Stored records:
-=-=-=-=-
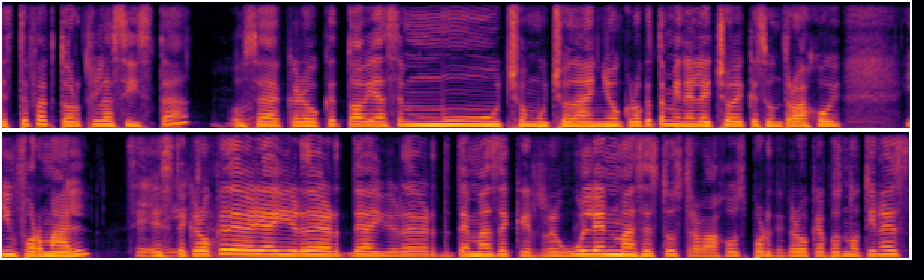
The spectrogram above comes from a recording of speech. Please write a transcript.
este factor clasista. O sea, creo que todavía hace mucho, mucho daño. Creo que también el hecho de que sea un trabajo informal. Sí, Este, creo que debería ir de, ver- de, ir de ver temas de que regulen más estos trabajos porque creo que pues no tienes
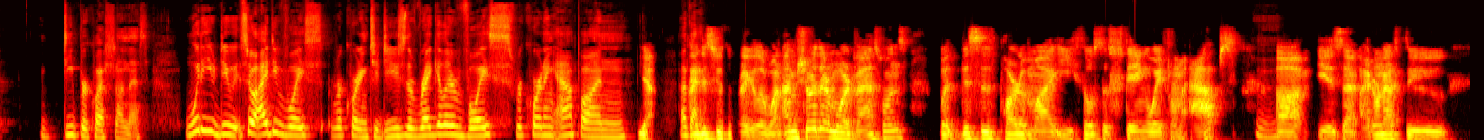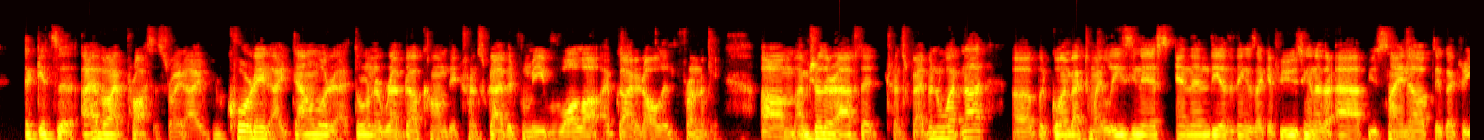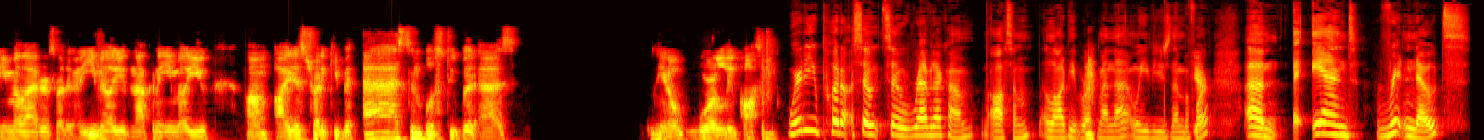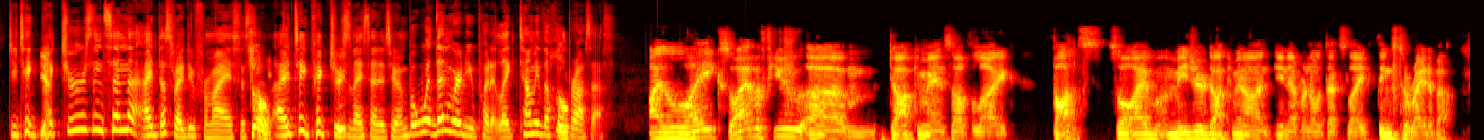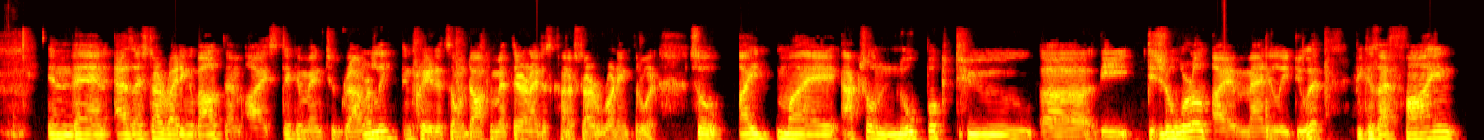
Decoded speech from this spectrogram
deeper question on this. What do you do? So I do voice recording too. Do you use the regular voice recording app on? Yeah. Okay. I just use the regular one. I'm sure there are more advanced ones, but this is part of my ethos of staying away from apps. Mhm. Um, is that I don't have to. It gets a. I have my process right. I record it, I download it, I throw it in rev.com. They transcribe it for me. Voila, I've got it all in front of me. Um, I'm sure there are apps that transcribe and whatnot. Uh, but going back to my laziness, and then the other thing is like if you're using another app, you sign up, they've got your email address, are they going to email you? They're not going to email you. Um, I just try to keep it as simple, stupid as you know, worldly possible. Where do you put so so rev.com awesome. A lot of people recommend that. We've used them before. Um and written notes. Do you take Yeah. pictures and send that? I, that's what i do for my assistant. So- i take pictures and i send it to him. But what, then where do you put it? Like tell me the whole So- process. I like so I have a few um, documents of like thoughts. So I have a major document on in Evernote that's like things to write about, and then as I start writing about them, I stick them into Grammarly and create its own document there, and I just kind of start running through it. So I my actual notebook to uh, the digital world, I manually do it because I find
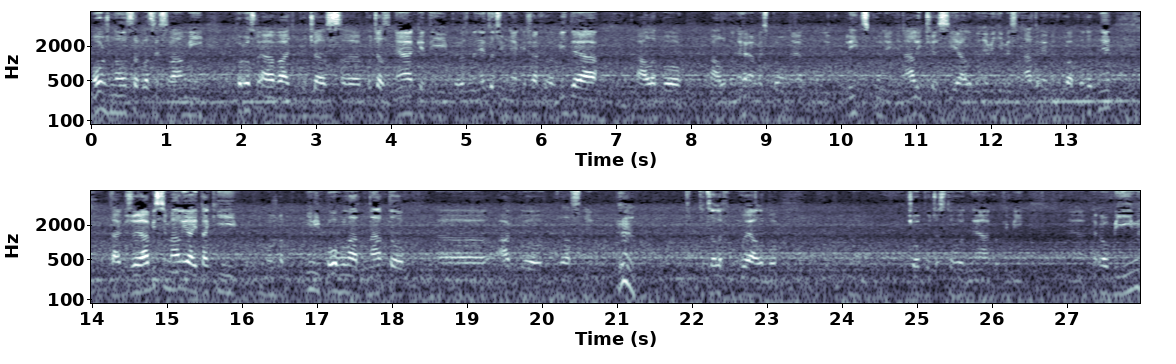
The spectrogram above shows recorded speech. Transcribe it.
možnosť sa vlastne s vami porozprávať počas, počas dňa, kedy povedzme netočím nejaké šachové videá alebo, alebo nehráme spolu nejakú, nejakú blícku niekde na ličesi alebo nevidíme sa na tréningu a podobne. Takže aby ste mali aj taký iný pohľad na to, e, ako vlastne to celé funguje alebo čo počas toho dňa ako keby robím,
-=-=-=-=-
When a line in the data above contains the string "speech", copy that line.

- **Problem solution**
The spectrogram above comes from a recording of speech. Please write a transcript.
Decoded speech from this spectrogram
The spectrogram above shows recorded speech. Transcribe it.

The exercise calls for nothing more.